1
$\begingroup$

I've been on a couple Wikipedia pages today reading up on the SVD and the use of low rank approximation, and I have a couple of basic questions:

if

$$A = U\Sigma V^*$$

$$= [U_1 U_2] \begin{bmatrix} \Sigma_1 & 0 \\ 0 & \Sigma_2 \\ \end{bmatrix}[V_1 V_2]$$

then $A'=U_1\Sigma_1V_1$, called a "reduced SVD", is a rank $r$ matrix such that the Frobenius norm $||A-A'||_F$ is minimized.

So, does this mean that for some large data matrix -- let's say all the columns of $A$ represent lung cancer patients, and the rows represent variables such as the patients' age, height, weight, marital status, smoker / non-smoker, has or doesn't have family history of cancer, etc. -- with the lower rank $r$ matrix, we essentially "delete" all of the rows that are insignificant, in the sense that those rows of variables showed no variance and so isn't helpful? E.g. maybe the vast majority of patients are married, and so we delete the row corresponding to marital status. And so we keep all the rows of the matrix that have the most variance.

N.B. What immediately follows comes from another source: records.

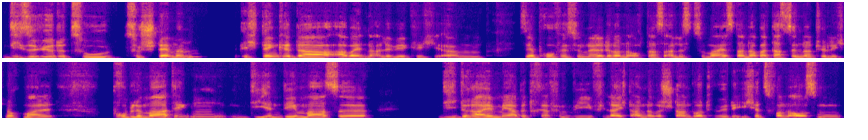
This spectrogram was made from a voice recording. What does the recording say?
diese Hürde zu, zu stemmen. Ich denke, da arbeiten alle wirklich ähm, sehr professionell dran, auch das alles zu meistern. Aber das sind natürlich nochmal Problematiken, die in dem Maße die drei mehr betreffen wie vielleicht andere Standorte, würde ich jetzt von außen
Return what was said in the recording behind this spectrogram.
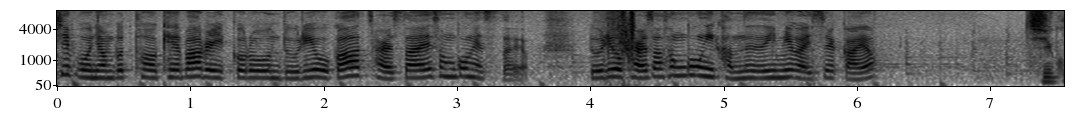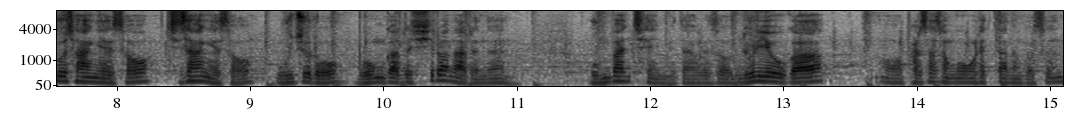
(2015년부터) 개발을 이끌어온 누리호가 발사에 성공했어요. 누리호 발사 성공이 갖는 의미가 있을까요? 지구상에서 지상에서 우주로 무언가를 실어 나르는 운반체입니다. 그래서 누리호가 어, 발사 성공을 했다는 것은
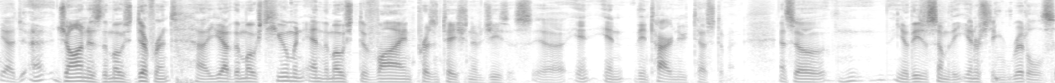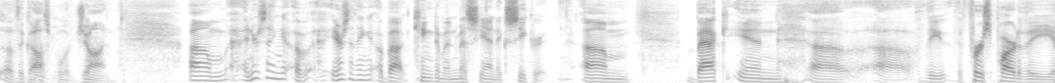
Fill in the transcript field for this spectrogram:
Yeah, uh, John is the most different. Uh, you have the most human and the most divine presentation of Jesus uh, in, in the entire New Testament. And so, you know, these are some of the interesting riddles of the Gospel of John. Um, interesting, uh, interesting thing about kingdom and messianic secret. Um, back in uh, uh, the, the first part of the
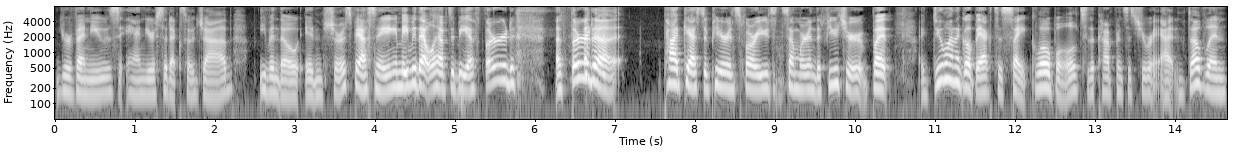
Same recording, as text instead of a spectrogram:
your venues and your Sodexo job, even though I'm sure it's fascinating. And maybe that will have to be a third, a third uh, podcast appearance for you somewhere in the future. But I do want to go back to Site Global, to the conference that you were at in Dublin,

Intuitively, this seems wrong: based on the above, I could wrongly throw out the row variable of smoker status, if the vast majority of the patients were smokers and so there is little variance. But that would be throwing out pretty essential data that shows that most lung cancer patients were smokers.

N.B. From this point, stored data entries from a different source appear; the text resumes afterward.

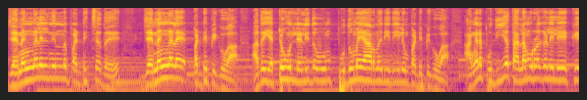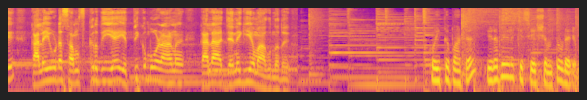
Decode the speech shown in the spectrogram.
ജനങ്ങളിൽ നിന്ന് പഠിച്ചത് ജനങ്ങളെ പഠിപ്പിക്കുക. അത് ഏറ്റവും ലളിതവും പുതുമയാർന്ന രീതിയിലും പഠിപ്പിക്കുക. അങ്ങനെ പുതിയ തലമുറകളിലേക്ക് കലയുടെ സംസ്കൃതിയെ എത്തിക്കുമ്പോഴാണ് കല ജനകീയമാകുന്നത്. കൊയ്ത്തുപാട്ട് ഇടവേളയ്ക്ക് ശേഷം തുടരും.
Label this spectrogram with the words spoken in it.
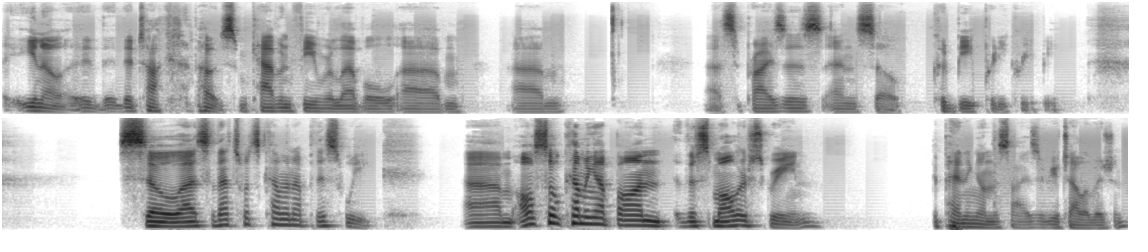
you know, they- they're talking about some cabin fever level um, um, uh, surprises, and so could be pretty creepy. So, uh, so that's what's coming up this week. Um, also coming up on the smaller screen, depending on the size of your television,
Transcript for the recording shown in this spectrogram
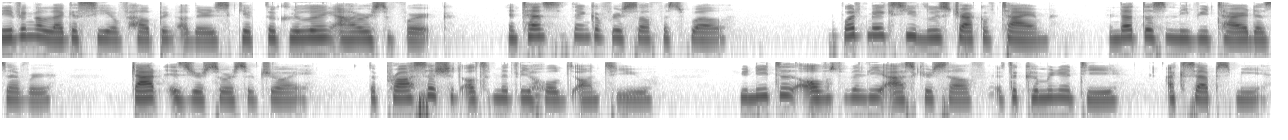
leaving a legacy of helping others give the grueling hours of work. Intends to think of yourself as well. What makes you lose track of time, and that doesn't leave you tired as ever? That is your source of joy. The process should ultimately hold on to you. You need to ultimately ask yourself if the community accepts me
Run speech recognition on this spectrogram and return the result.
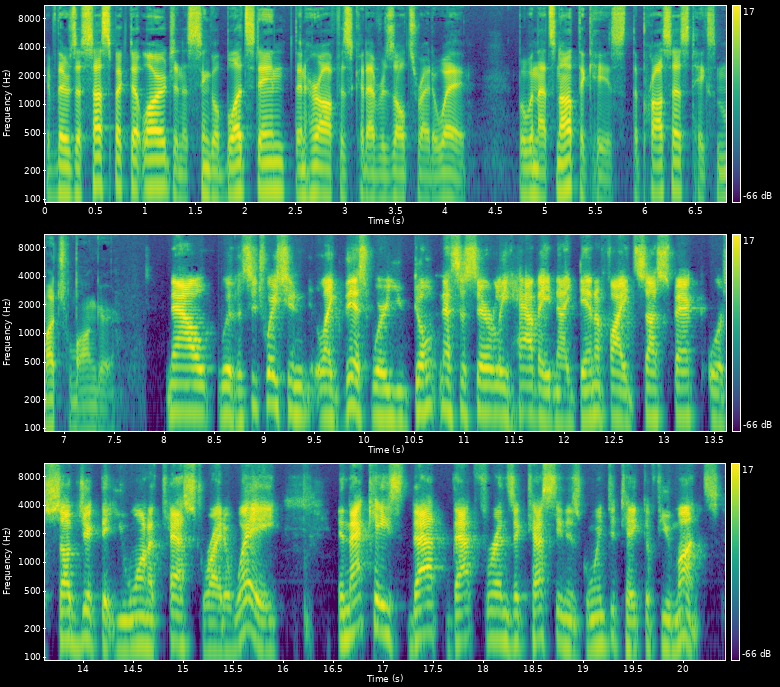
If there's a suspect at large and a single bloodstain, then her office could have results right away. But when that's not the case, the process takes much longer. Now, with a situation like this, where you don't necessarily have an identified suspect or subject that you want to test right away, in that case, that that forensic testing is going to take a few months.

So, where have I gone wrong in my thinking of low-rank approximation / the SVD?

Also, concerning the data matrix $A$: does it ever act on vectors via ? That would seem silly...what would its "action" even be? It's just an enormous array of the patients' data. It's not some...rotation...or dilation...or reflection....or projection...

whereas, in contrast, a stochastic matrix acting on probability vectors has the effect of 'updating' the probability vector of some Markov chain.

Thanks,

$\endgroup$
1
$\begingroup$

If, for example, you want to predict lung cancer then your data set should have samples from both categories (i.e. healthy and sick people). If the smoking attribute was strongly associated with only sick people then it would not appear in all the data points (it would only appear for sick people) and would have a high variance.

Also remember that when you do low rank approximation you basically remove the contribution of the singular vectors that correspond to the smallest singular values. These do not necessarily correspond to the rows of the matrix $A$ but could correspond to some linear combination of them. I hope this helps.

$\endgroup$
  • $\begingroup$ Hi @MrHat, this was very helpful - thanks so much. I computed some SVDs by hand and watched videos of PCA last night, after posting this question. I have a curious follow-up question, if you don't mind. So people who use PCA in their work, does the software, e.g., Matlab, do everything for them? For instance, it takes awhile to compute the SVD of a toy problem 2x2 matrix by hand and not make any errors, but Matlab will give the SVD within seconds. Does it also answer all the other qualitative questions that one needs for his research, or is that the work of the individual researcher? $\endgroup$ – User001 Oct 3 '16 at 3:49
  • $\begingroup$ What does a researcher who uses PCA do, besides applying analyses from software on the data sets and getting the answers directly from these software packages? Thanks @MrHat $\endgroup$ – User001 Oct 3 '16 at 3:52
  • 1
    $\begingroup$ Glad I could help. As far as I know Matlab doesn't do any qualitative stuff on its own. Matlab will perform SVD on the Matrix as you say and will give the researcher 3 matrices. The $U$,$V$ matrices contain singular vectors and the $\Sigma$ matrix will have the singular values. The researcher can then decide how many principal components he wants to use. He can keep the singular vectors (these correspond to the directions of maximum variance as we have pointed out). He may then project onto the space of the principal components to get a new feature description $\endgroup$ – MrHat Oct 3 '16 at 13:57
  • 1
    $\begingroup$ By doing this the researcher has reduced the dimensionality of the feature space without losing really valuable information. This post gives an intuitive explanation of PCA stats.stackexchange.com/questions/2691/… $\endgroup$ – MrHat Oct 3 '16 at 14:04
  • 1
    $\begingroup$ Here is also a nice illustration onlinecourses.science.psu.edu/stat857/sites/… $\endgroup$ – MrHat Oct 3 '16 at 14:30

Your Answer

By clicking “Post Your Answer”, you agree to our terms of service, privacy policy and cookie policy

Not the answer you're looking for? Browse other questions tagged or ask your own question.